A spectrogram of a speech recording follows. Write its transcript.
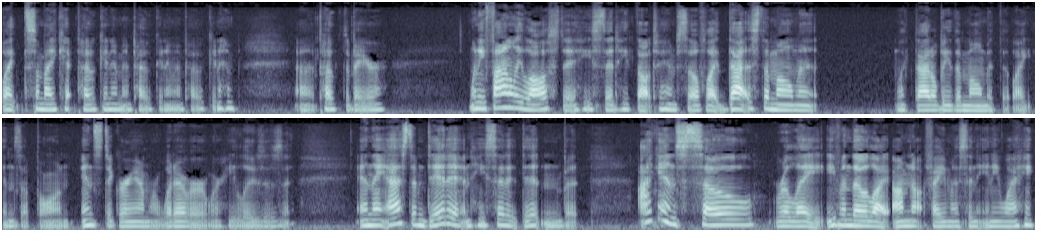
like somebody kept poking him and poking him and poking him uh, poked the bear. When he finally lost it he said he thought to himself like that's the moment like that'll be the moment that like ends up on instagram or whatever where he loses it. And they asked him did it? And he said it didn't but I can so relate, even though like I'm not famous in any way.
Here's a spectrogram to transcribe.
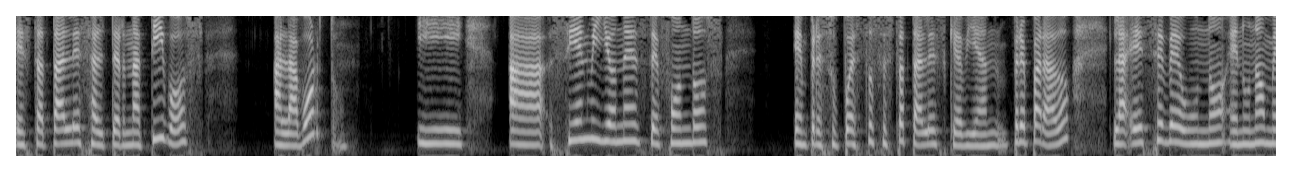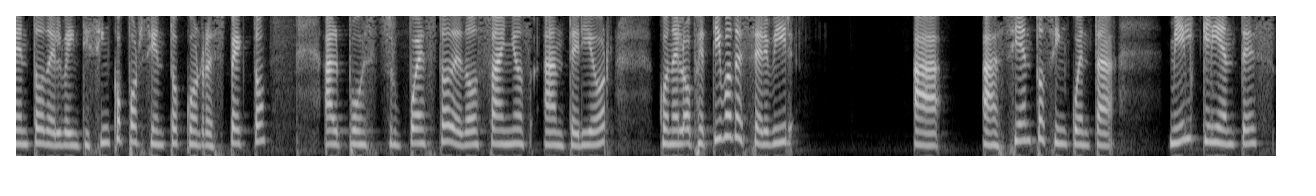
estatales alternativos al aborto y a 100 millones de fondos en presupuestos estatales que habían preparado, la SB1 en un aumento del 25% con respecto al presupuesto de dos años anterior, con el objetivo de servir a, a 150 mil clientes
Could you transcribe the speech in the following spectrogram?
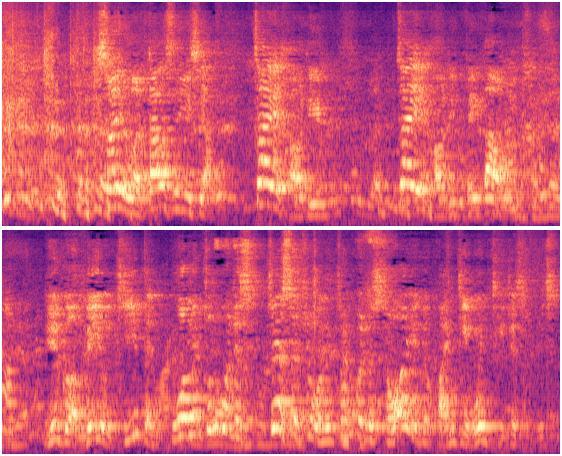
所以我当时一想，再好的再好的北大文凭，如果没有基本，我们中国的这是我们中国的所有的环境问题就是如此，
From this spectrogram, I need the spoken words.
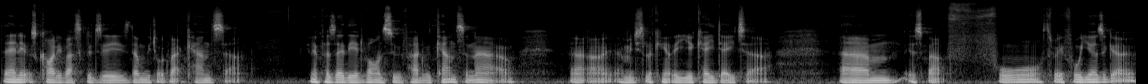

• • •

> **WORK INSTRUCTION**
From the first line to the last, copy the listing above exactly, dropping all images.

> **EXPECTED ANSWER**
A spectrogram of a speech recording follows. Write its transcript.
like somebody kept poking him and poking him and poking him uh, poked the bear. When he finally lost it he said he thought to himself like that's the moment like that'll be the moment that like ends up on instagram or whatever where he loses it. And they asked him did it? And he said it didn't but I can so relate, even though like I'm not famous in any way.
Here's a spectrogram to transcribe.
estatales alternativos al aborto y a 100 millones de fondos en presupuestos estatales que habían preparado, la SB1 en un aumento del 25% con respecto al presupuesto de dos años anterior, con el objetivo de servir a, a 150 mil clientes
Could you transcribe the speech in the following spectrogram?
所以我当时一想，再好的再好的北大文凭，如果没有基本，我们中国的这是我们中国的所有的环境问题就是如此，
From this spectrogram, I need the spoken words.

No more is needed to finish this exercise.